Systems Upgrade: China reforms digital health policies

China’s array of digital health platforms and mobile phone apps played an important role in tackling the challenges presented by the novel coronavirus (SARS-CoV-2) epidemic that broke out earlier this year. Online platforms swung into action to provide virus tracking, health codes, public advice on medical masks and preventive measures, or links to the latest government announcements. The digital health sector also received a major boost from policymakers, after the National Healthcare Security Administration (NHSA) for the first time indicated that national insurance coverage should be extended to the online sale of prescription drugs. GBI reviews the policies underpinning China’s digital healthcare space, recent national and provincial developments, and some of the partnerships struck by multinational pharmaceutical companies to ensure business continued as near as possible to normal during the outbreak conditions.

China’s evolving eHealth ecosystem
China issued a first license to an online pharmacy in 2005, but the digital health sector was relatively constrained until the entry of internet giant Alibaba in 2014. Ali purchased a controlling stake in CITIC 21BCN, later renamed Alibaba Health, in a move aimed at gaining control over the government’s drug product bar coding system. There were also two key policies released in 2014: an updated version of China’s telemedicine guidelines, 1 and draft regulations from the China Food and Drug Administration (CFDA) that indicated the government was toying with permitting online prescription drug sales.2 The perceived encouragement from policymakers produced a surge in VC investment into e-commerce sites, online physician-patient consulting platforms, and disease management apps.

Regulators subsequently decided to maintain a relatively tight grip over the sector, particularly over online sales of prescription drugs. The first cloud/internet hospitals began to be established within local level pilot schemes from 2014 onwards, offering online medical services, telemedicine consultations, and in some cases prescription drug purchasing and delivery. The “Internet+” action plan introduced in 2015 provided broad support for online innovations to be applied in the healthcare field. A State Council opinions paper in April 2018 gave the official nod for internet hospitals to move beyond experimentation and be more widely employed. The key National Health Commission (NHC) document defining the scope and service offerings possible through internet hospitals was released in September 2018.

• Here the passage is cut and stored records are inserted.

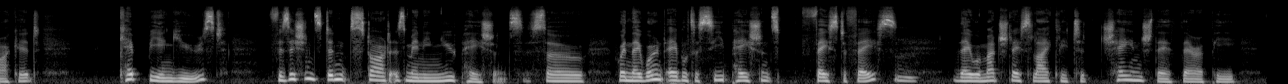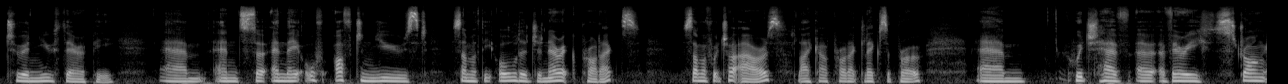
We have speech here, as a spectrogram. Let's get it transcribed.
market kept being used. Physicians didn't start as many new patients, so when they weren't able to see patients face to face, they were much less likely to change their therapy to a new therapy, um, and so and they of, often used some of the older generic products, some of which are ours, like our product Lexapro. Um, which have a, a very strong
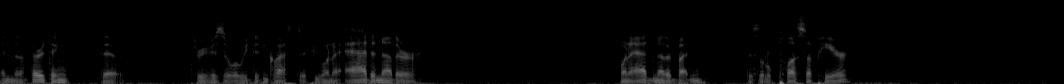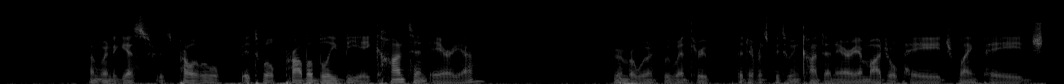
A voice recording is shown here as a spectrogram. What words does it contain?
And the third thing that, to revisit what we did in class, if you want to add another want to add another button, this little plus up here, I'm going to guess it's probably it will probably be a content area. Remember we went, we went through the difference between content area, module page, blank page,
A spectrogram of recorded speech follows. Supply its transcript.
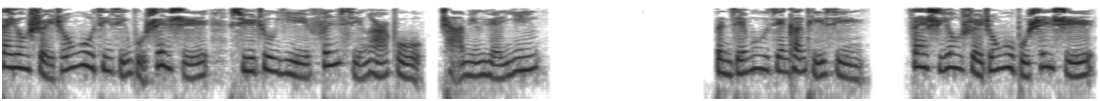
在用水中物进行补肾时，需注意分型而补，查明原因。本节目健康提醒：在食用水中物补肾时，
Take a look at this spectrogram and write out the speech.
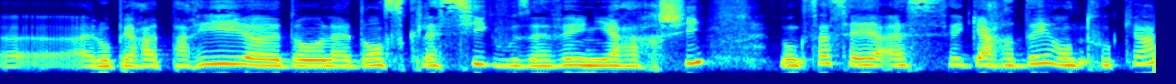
euh, à l'Opéra de Paris, euh, dans la danse classique, vous avez une hiérarchie. Donc ça, c'est assez gardé en tout cas.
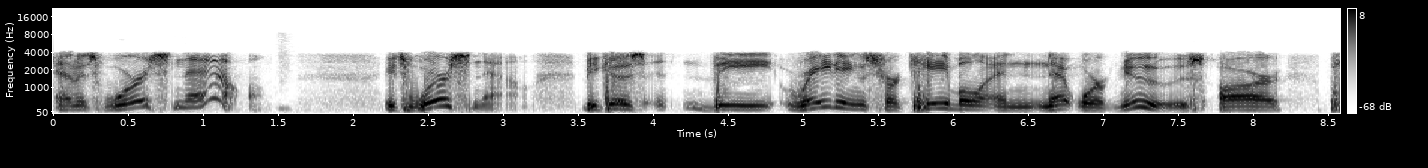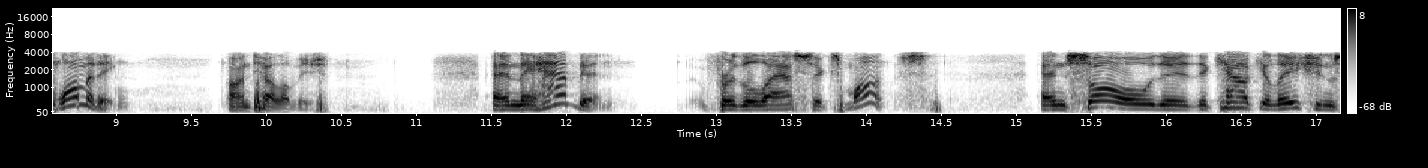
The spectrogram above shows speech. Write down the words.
and it's worse now. It's worse now because the ratings for cable and network news are plummeting on television, and they have been for the last six months. And so the the calculations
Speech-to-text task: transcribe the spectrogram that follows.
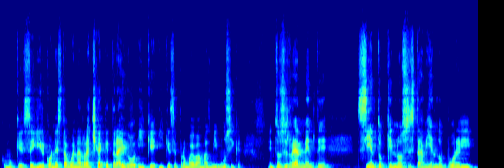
como que seguir con esta buena racha que traigo y que, y que se promueva más mi música. Entonces realmente siento que no se está viendo por el,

By October 2019, a total of 269 Internet hospitals linked to real-world public-sector hospitals had been established across 19 provinces, according to a National Health Commission (NHC) spokesperson.3 Another NHC official revealed that the number of patients accessing online medical services in China increased over 17 times from 2018 to 2019. 4

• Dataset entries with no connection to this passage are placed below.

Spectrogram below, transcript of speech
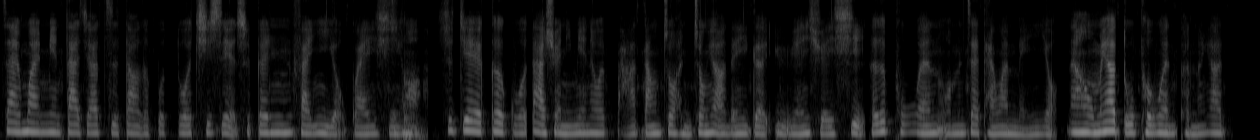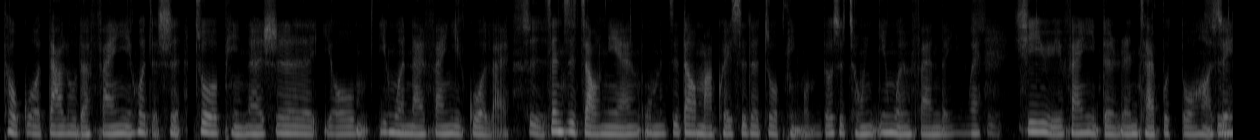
在外面大家知道的不多，其实也是跟翻译有关系哈。世界各国大学里面都会把它当做很重要的一个语言学系，可是葡文我们在台湾没有。那我们要读葡文，可能要透过大陆的翻译，或者是作品呢是由英文来翻译过来。是，甚至早年我们知道马奎斯的作品，我们都是从英文翻的，因为西语翻译的人才不多哈，所以。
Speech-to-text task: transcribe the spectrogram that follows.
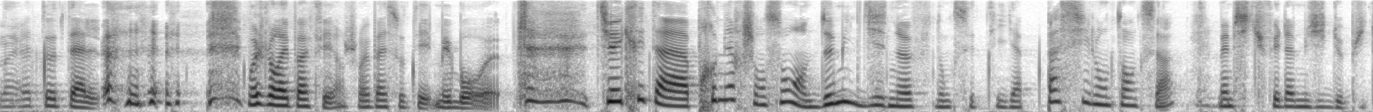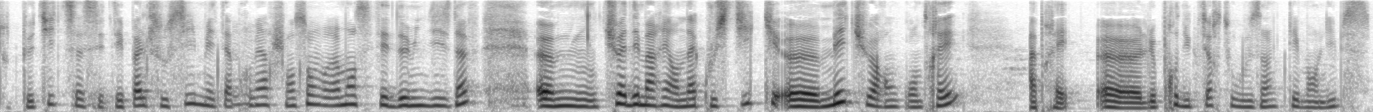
La totale. Moi, je l'aurais pas fait, hein, je n'aurais pas sauté. Mais bon, euh. tu as écrit ta première chanson en 2019, donc c'était il n'y a pas si longtemps que ça. Même si tu fais de la musique depuis toute petite, ça c'était pas le souci. Mais ta première chanson, vraiment, c'était 2019. Euh, tu as démarré en acoustique, euh, mais tu as rencontré après le producteur toulousain Clément Lips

Online drug sales were provided a legal basis within the new edition of the Drug Administration Law (DAL) released in August 2019 and taking effect from the beginning of 2020, while the National Healthcare Security Administration (NHSA) set out a range of internet medical services that could be included within the scope of items reimbursable under the Basic Medical Insurance (BMI) schemes. The NHC and NHSA include several provisos to online medical care in China, including forbidding patients from gaining a first diagnosis online, limiting online drug purchases to refill prescriptions for patients with real world records at a bricks and mortar facility, excluding several specialist or narcotic drug types and vaccines, and declining to extend BMI coverage to drugs purchased online.

With solid policy foundations already established, the outbreak of the new coronavirus in early 2020 and necessity to ensure patient access to health services amid lockdown conditions acted as a catalyst for the sector. A string of national level releases (see Table 2) entailed a degree of “noise” or repetition of previously stated policies, but also some significant relaxations in policy. Refill prescriptions were extended to three months (from the standard two), and BMI schemes were permitted to reimburse patients for both online medical services and online prescribing and sale of drugs during the outbreak, still limited to patients seeking follow up care or repeat prescriptions already obtained from a real-world doctor.

Real-world implementation by local governments

China’s more forward-thinking provinces responded quickly to national promptings with a string of policies promising to allow patients with common or chronic diseases access to reimbursed follow-up care from internet hospitals (see Table 3). Despite the flurry of on-message announcements, real-world implementation as always has been more fragmented and with various models adopted (see Table 4).

Dozens of individual hospitals invested in software or formed partnerships to establish internet hospital portals during the outbreak period. Once established, hospitals then apply for certification to connect to provincial/municipal Basic Medical Insurance (BMI) schemes. Beijing recently announced that 5 major hospitals are now certified to offer reimbursed online medical services including drug prescription and purchases for follow up patients, while another 14 hospitals are awaiting certification. Some municipalities have set up municipal-wide platforms providing a single portal for patients linked to multiple local institutions (for example Hangzhou and Nanjing). And third-party private sector players, are also becoming increasingly closely entwined with the national BMI schemes, such as Ping An Good Doctor’s recent partnership with Hubei’s BMI schemes. Ping An’s hospital cloud platform is able to partner with local hospitals and connect with IT systems, giving the app’s members in the region access to online services connected to real-world institutions.